Big news today! A team of European astronomers announced the discovery of a planet orbiting Alpha Centauri. Located only 4.4 light years away, Alpha Centauri is a triple star and the closest star to the sun. It’s one of the few places where the sun holds its own as a first magnitude star in the constellation Cassiopeia. Not only is the new planet the closest extrasolar planet ever found, it’s also about the same size as the Earth, making it the lightest planet yet discovered orbiting a sun-like star.
Exoplanet surveys typically turn up massive planets because the big (and close-in) ones tug on their parent stars hardest. Astronomers use sensitive instruments called spectrographs to measure the slight changes in a star’s velocity induced by the circling planet. These tiny wobbles of the star toward and away from Earth can be measured and the planet’s mass determined.
In Alpha Centauri’s case, the team employed the super-sensitive HARPS spectrograph on the European Southern Observatory’s 142-inch (3.6 meter) telescope in La Silla, Chile for more than four years to reveal telltale velocity changes caused by an Earth-size planet orbiting Alpha Centauri B every 3.2 days.

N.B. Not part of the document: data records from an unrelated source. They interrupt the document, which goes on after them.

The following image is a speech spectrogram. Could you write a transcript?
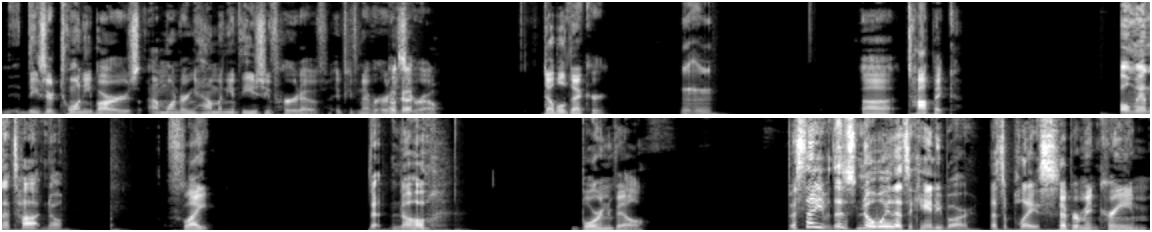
These are 20 bars. I'm wondering how many of these you've heard of. If you've never heard of zero, Double decker. Mm-mm. Uh, topic. Oh man, that's hot. No. Flight. That no. Bournville. That's not even. There's no way that's a candy bar. That's a place. Peppermint cream.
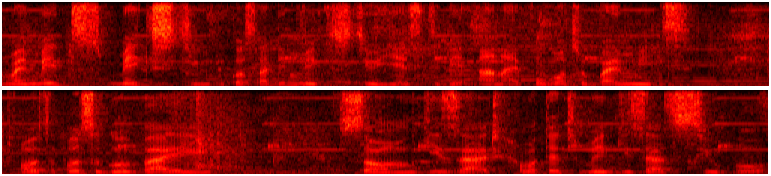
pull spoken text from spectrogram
My mate make stew because I didn't make stew yesterday and I forgot to buy meat. I was supposed to go buy some gizzard. I wanted to make gizzard stew, but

The wobble is minute. The planet causes the star to move back and forth by no more than 1.1 mile per hour, about the speed of a baby crawling. Earth’s effect on our sun would be similar. Sadly, the planet is nowhere near a clement zone around the star; it orbits just 3.7 million miles from Alpha Centauri B, almost 10 times closer than Mercury to the sun. You could broil a steak there in a minute, but I doubt life could set up house on this heat-heavy world.

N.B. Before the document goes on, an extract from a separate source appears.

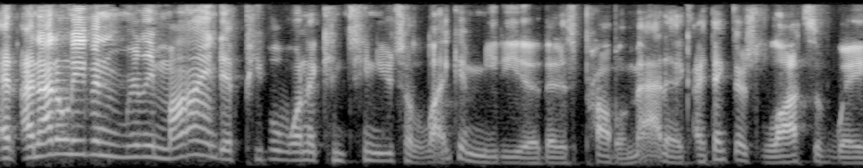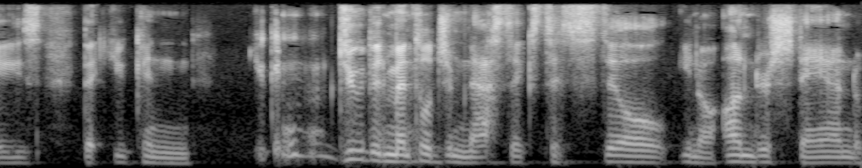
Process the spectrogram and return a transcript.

Alpha Centauri is a triple system with two bright components – Alpha Centauri A and B – and one more distant, fainter red dwarf called Proxima Centauri. A and B are separated by 13,000 times the distance between sun and Earth. From the new planet’s perspective, B would be far and away the dominate sun, while A would be brilliant pinprick of light off in the distance.
I’ve always wanted a planet to be found around Alpha Centauri if only because it feels so close to Earth. While Alpha Centauri Bb’s still over 26 trillion miles away, the news is most exciting. Of the 842 confirmed extrasolar planets found to date, it’s already my favorite. More about the discovery can be found HERE.